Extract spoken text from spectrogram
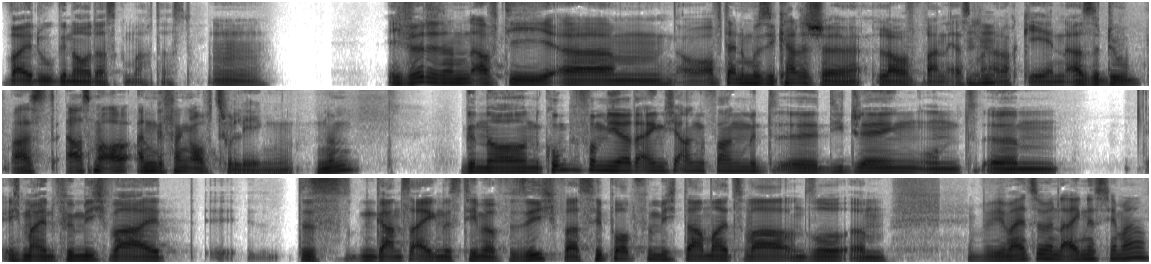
weil du genau das gemacht hast. Mhm. Ich würde dann auf die, ähm, auf deine musikalische Laufbahn erstmal Mhm. noch gehen. Also du hast erstmal angefangen aufzulegen. Ne? Genau, ein Kumpel von mir hat eigentlich angefangen mit äh, DJing und ähm, ich meine, für mich war halt äh, das ein ganz eigenes Thema für sich, was Hip-Hop für mich damals war und so. Ähm, Wie meinst du ein eigenes Thema?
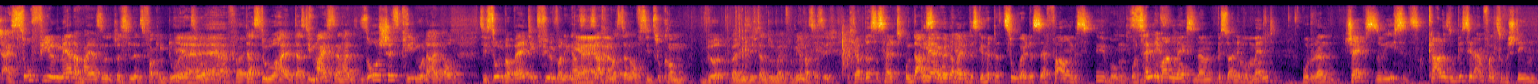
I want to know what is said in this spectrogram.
da ist so viel mehr dabei als nur just let's fucking do it. Ja, so, ja, ja, voll. Dass du halt, dass die meisten dann halt so Schiss kriegen oder halt auch sich so überwältigt fühlen von den ganzen Sachen, was dann auf sie zukommen wird, weil die sich dann darüber informieren, was weiß ich. Ich glaube, das ist halt. Und dann das merken, gehört okay. aber das gehört dazu, weil das ist Erfahrung, das ist Übung. Und Safe. irgendwann merkst du dann, bist du an dem Moment, wo du dann checkst, so wie ich es jetzt gerade so ein bisschen anfange zu verstehen,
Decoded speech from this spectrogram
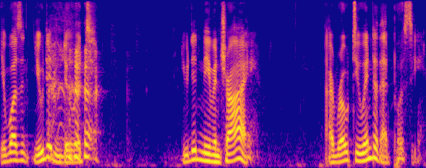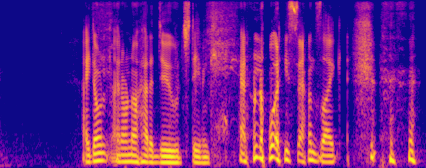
It wasn't. You didn't do it. You didn't even try. I wrote you into that pussy." I don't. I don't know how to do Stephen King. I don't know what he sounds like.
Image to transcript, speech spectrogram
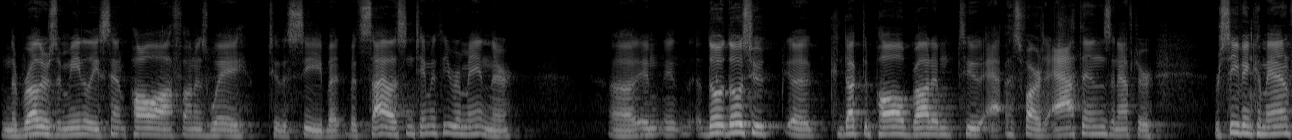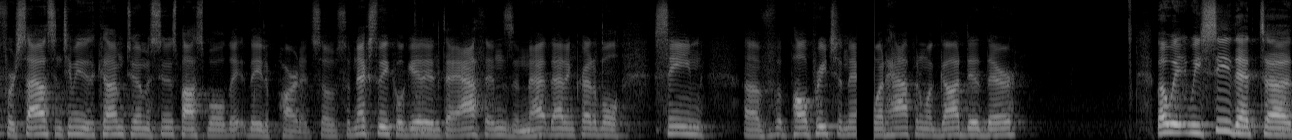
And the brothers immediately sent Paul off on his way to the sea, but, but Silas and Timothy remained there. Uh, in, in, those who uh, conducted Paul brought him to as far as Athens, and after receiving command for Silas and Timothy to come to him as soon as possible, they, they departed. So, so next week we'll get into Athens and that, that incredible scene of Paul preaching there, what happened, what God did there. But we, we see that uh,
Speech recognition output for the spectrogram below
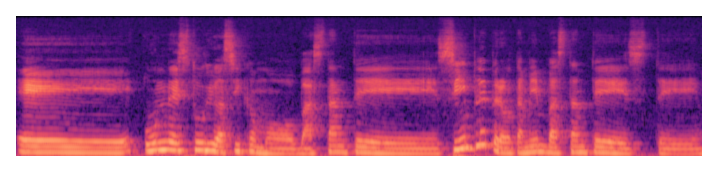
eh, un estudio así como bastante simple, pero también bastante, este,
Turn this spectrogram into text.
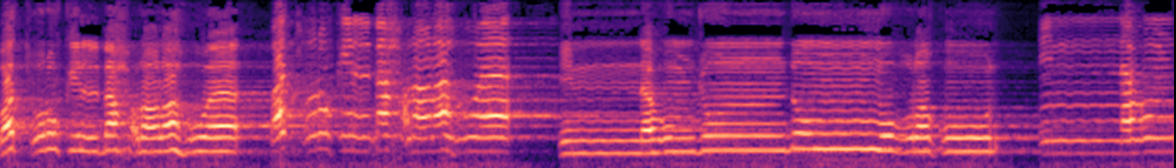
واترك البحر رهوا واترك البحر رهوا إنهم جند مغرقون. إنهم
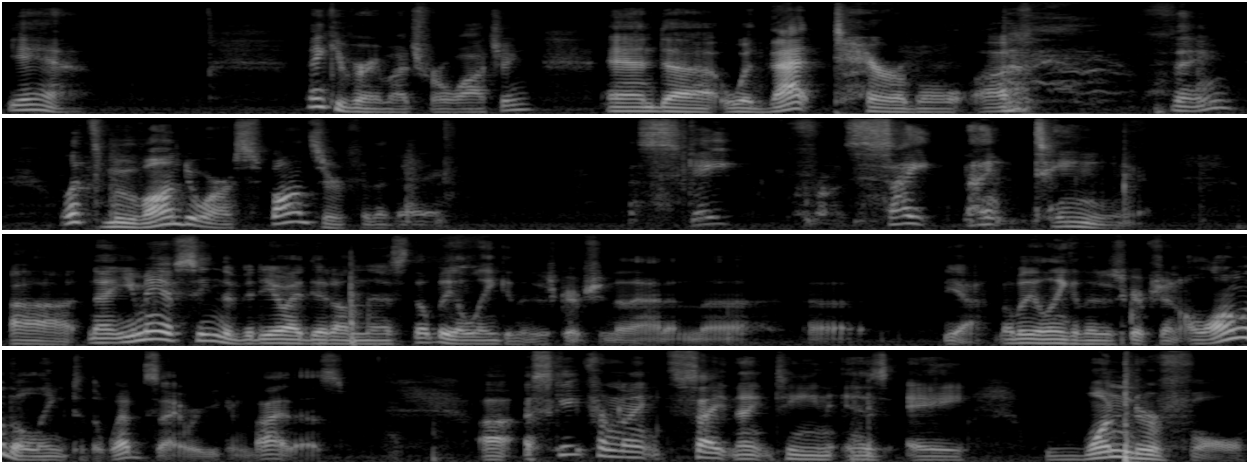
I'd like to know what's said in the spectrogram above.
Yeah. Thank you very much for watching. And uh, with that terrible uh, thing, let's move on to our sponsor for the day Escape from Site 19. Uh, now you may have seen the video I did on this. There'll be a link in the description to that, and the uh, yeah, there'll be a link in the description along with a link to the website where you can buy this. Uh, Escape from Site 19 is a wonderful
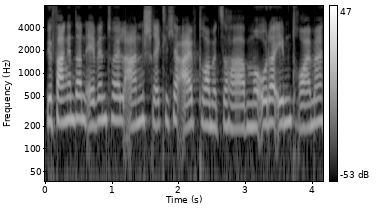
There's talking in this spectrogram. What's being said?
Wir fangen dann eventuell an, schreckliche Albträume zu haben oder eben Träume,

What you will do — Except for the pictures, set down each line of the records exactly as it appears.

Solution below —
Extract spoken text from spectrogram
weil du genau das gemacht hast. Mhm. Ich würde dann auf die, ähm, auf deine musikalische Laufbahn erstmal Mhm. noch gehen. Also du hast erstmal angefangen aufzulegen. Ne? Genau, ein Kumpel von mir hat eigentlich angefangen mit äh, DJing und ähm, ich meine, für mich war halt äh, das ein ganz eigenes Thema für sich, was Hip-Hop für mich damals war und so. Ähm, Wie meinst du ein eigenes Thema?
I want to know what is said in this spectrogram.
da ist so viel mehr dabei als nur just let's fucking do it. Ja, so, ja, ja, voll. Dass du halt, dass die meisten dann halt so Schiss kriegen oder halt auch sich so überwältigt fühlen von den ganzen Sachen, was dann auf sie zukommen wird, weil die sich dann darüber informieren, was weiß ich. Ich glaube, das ist halt. Und dann das merken, gehört okay. aber das gehört dazu, weil das ist Erfahrung, das ist Übung. Und Safe. irgendwann merkst du dann, bist du an dem Moment, wo du dann checkst, so wie ich es jetzt gerade so ein bisschen anfange zu verstehen,
Decoded speech from this spectrogram
It wasn't. You didn't do it. You didn't even try. I wrote you into that pussy." I don't. I don't know how to do Stephen King. I don't know what he sounds like.
Image to transcript, speech spectrogram
And the brothers immediately sent Paul off on his way to the sea, but, but Silas and Timothy remained there. Uh, in, in, those who uh, conducted Paul brought him to as far as Athens, and after receiving command for Silas and Timothy to come to him as soon as possible, they, they departed. So, so next week we'll get into Athens and that, that incredible scene of Paul preaching there, what happened, what God did there. But we, we see that uh,
Speech recognition output for the spectrogram below
eh, un estudio así como bastante simple, pero también bastante, este,
Turn this spectrogram into text.
واترك البحر رهوا واترك البحر رهوا إنهم جند مغرقون. إنهم
I'd like to know what's said in the spectrogram above.
Yeah. Thank you very much for watching. And uh, with that terrible uh, thing, let's move on to our sponsor for the day Escape from Site 19. Uh, now you may have seen the video I did on this. There'll be a link in the description to that, and the uh, yeah, there'll be a link in the description along with a link to the website where you can buy this. Uh, Escape from Site 19 is a wonderful
There's talking in this spectrogram. What's being said?
Wir fangen dann eventuell an, schreckliche Albträume zu haben oder eben Träume,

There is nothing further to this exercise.